*** Dataset excerpts ***
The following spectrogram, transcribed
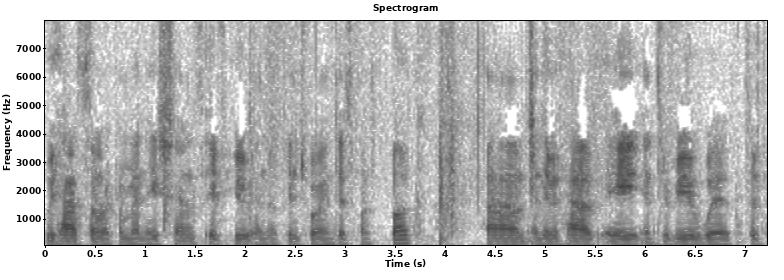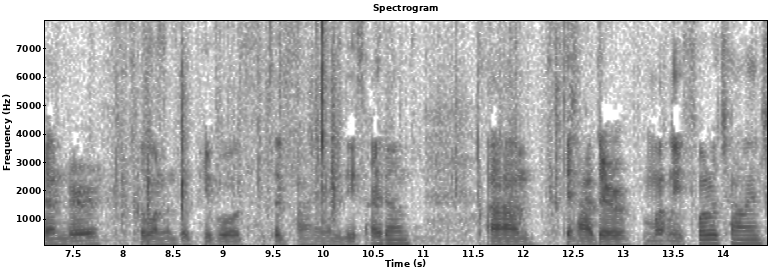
we have some recommendations if you end up enjoying this one's book. Um, and then we have a interview with the vendor, so one of the people that designed one of these items. Um, they have their monthly photo challenge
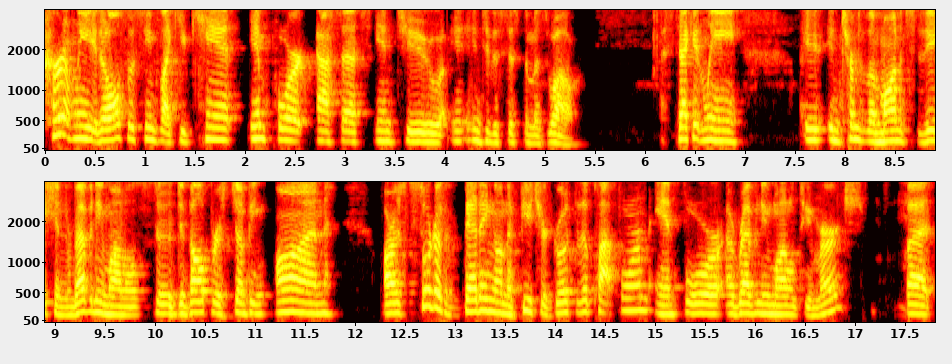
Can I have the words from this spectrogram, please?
currently, it also seems like you can't import assets into into the system as well. Secondly, in, terms of the monetization revenue models, so developers jumping on are sort of betting on the future growth of the platform and for a revenue model to emerge. But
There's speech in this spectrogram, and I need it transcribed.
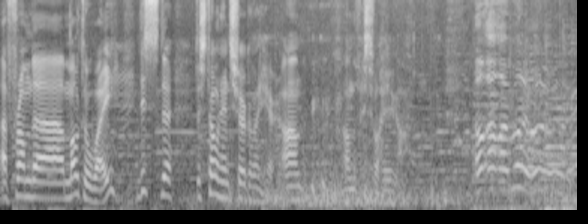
uh, from the motorway. This is the, the Stonehenge circle right here on, on the festival. Here you go. Oh, oh, oh, oh, oh.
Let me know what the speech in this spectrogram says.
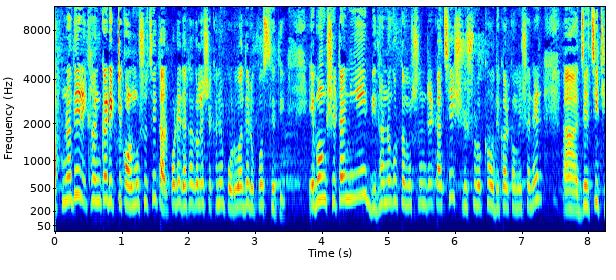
আপনাদের এখানকার একটি কর্মসূচি, তারপরে দেখা গেল সেখানে পড়ুয়াদের উপস্থিতি এবং সেটা নিয়ে বিধাননগর কমিশনারের কাছে শিশু সুরক্ষা অধিকার কমিশনের যে চিঠি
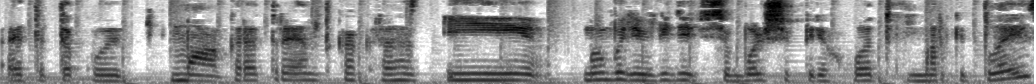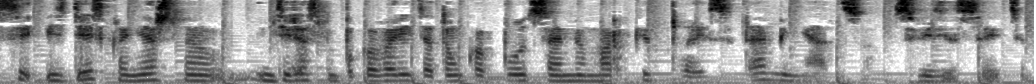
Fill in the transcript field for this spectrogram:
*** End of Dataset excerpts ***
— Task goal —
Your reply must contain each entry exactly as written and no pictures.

— Reply —
The following spectrogram, transcribed
we have some recommendations if you end up enjoying this one's book. Um, and then we have a interview with the vendor, so one of the people that designed one of these items. Um, they have their monthly photo challenge
Can I have the words from this spectrogram, please?
currently, it also seems like you can't import assets into into the system as well. Secondly, in, terms of the monetization revenue models, so developers jumping on are sort of betting on the future growth of the platform and for a revenue model to emerge. But
There's speech in this spectrogram, and I need it transcribed.
uh, from the motorway. This is the, the Stonehenge circle right here on, on the festival. Here you go. Oh, oh, oh, oh, oh.
Let me know what the speech in this spectrogram says.
আপনাদের এখানকার একটি কর্মসূচি, তারপরে দেখা গেল সেখানে পড়ুয়াদের উপস্থিতি এবং সেটা নিয়ে বিধাননগর কমিশনারের কাছে শিশু সুরক্ষা অধিকার কমিশনের যে চিঠি
Fill in the transcript field for this spectrogram:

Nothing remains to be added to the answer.